* What is needed *
Would you print all of the entries exactly, please, but without their pictures?

* Provided material *
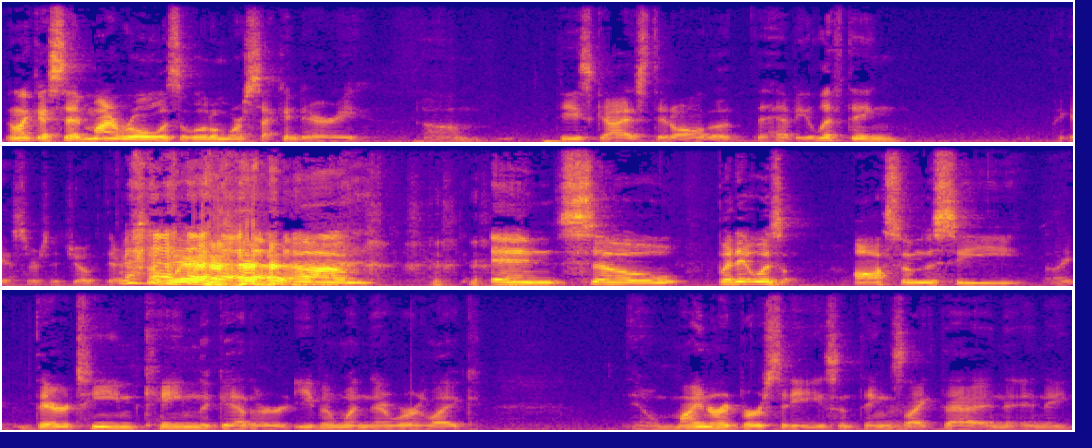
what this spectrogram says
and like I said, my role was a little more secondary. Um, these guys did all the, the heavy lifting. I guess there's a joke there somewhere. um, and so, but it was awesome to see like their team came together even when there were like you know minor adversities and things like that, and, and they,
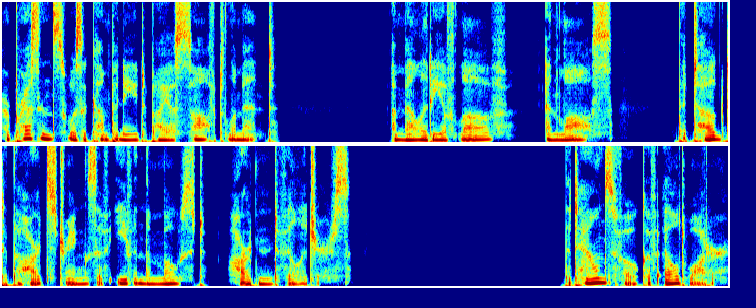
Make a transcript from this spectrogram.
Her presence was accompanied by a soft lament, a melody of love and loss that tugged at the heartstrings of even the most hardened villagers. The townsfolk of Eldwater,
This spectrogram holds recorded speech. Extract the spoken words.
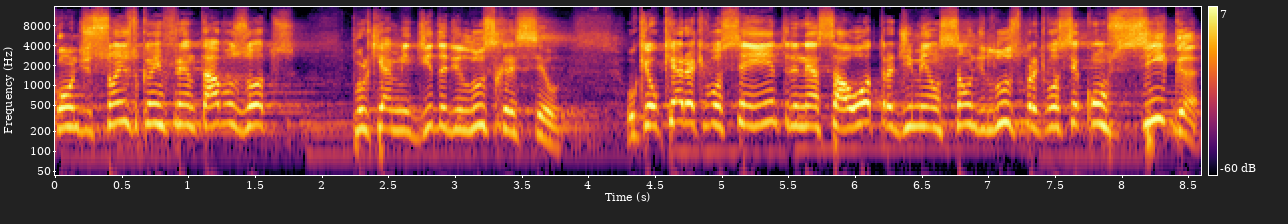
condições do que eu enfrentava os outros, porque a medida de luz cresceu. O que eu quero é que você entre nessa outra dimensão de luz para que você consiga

* Reply to the task *
what this spectrogram says
and like I said, my role was a little more secondary. Um, these guys did all the, the heavy lifting. I guess there's a joke there somewhere. um, and so, but it was awesome to see like their team came together even when there were like you know minor adversities and things like that, and, and they,
Make a transcript from this spectrogram.
Her presence was accompanied by a soft lament, a melody of love and loss that tugged at the heartstrings of even the most hardened villagers. The townsfolk of Eldwater,
This spectrogram holds recorded speech. Extract the spoken words.
condições do que eu enfrentava os outros, porque a medida de luz cresceu. O que eu quero é que você entre nessa outra dimensão de luz para que você consiga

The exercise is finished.